··· Provided data ···

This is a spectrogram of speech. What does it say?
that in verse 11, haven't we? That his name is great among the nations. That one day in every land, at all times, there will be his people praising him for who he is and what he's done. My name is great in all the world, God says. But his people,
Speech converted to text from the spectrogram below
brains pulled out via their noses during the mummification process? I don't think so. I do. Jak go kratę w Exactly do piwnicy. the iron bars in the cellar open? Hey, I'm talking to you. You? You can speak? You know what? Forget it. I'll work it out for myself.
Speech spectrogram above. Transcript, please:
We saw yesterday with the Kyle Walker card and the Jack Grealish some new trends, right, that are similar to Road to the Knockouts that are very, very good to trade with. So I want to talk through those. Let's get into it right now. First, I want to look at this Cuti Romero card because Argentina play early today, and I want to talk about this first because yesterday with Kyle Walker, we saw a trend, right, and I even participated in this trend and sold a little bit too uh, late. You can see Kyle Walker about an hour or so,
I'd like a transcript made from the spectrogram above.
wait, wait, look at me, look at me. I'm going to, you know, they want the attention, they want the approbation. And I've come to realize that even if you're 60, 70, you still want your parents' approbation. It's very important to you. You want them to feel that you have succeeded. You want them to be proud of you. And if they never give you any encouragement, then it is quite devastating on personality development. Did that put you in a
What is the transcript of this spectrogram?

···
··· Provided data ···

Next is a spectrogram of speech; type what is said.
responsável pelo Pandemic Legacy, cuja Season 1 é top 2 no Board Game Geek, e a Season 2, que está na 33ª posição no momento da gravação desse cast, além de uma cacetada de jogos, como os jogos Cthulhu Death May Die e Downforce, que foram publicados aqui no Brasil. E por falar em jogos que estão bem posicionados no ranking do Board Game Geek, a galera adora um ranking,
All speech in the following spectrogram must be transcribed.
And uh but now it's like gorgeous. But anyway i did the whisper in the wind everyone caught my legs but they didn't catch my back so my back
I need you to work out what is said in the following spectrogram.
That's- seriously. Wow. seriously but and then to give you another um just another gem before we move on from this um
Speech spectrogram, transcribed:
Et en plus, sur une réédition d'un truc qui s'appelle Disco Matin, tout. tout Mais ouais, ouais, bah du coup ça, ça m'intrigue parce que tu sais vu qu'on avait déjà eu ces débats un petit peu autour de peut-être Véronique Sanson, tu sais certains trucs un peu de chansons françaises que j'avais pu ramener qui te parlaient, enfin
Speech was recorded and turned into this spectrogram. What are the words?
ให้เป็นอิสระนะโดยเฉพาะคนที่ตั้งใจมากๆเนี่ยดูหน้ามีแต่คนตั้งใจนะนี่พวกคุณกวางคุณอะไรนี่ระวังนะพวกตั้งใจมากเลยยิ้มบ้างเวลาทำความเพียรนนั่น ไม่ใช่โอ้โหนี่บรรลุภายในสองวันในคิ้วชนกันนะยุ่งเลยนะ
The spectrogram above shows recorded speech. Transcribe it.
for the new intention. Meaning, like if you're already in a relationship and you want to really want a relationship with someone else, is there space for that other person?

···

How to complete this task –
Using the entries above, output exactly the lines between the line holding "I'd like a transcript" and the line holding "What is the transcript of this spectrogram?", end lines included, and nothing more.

Answer below –
I'd like a transcript made from the spectrogram above.
wait, wait, look at me, look at me. I'm going to, you know, they want the attention, they want the approbation. And I've come to realize that even if you're 60, 70, you still want your parents' approbation. It's very important to you. You want them to feel that you have succeeded. You want them to be proud of you. And if they never give you any encouragement, then it is quite devastating on personality development. Did that put you in a
What is the transcript of this spectrogram?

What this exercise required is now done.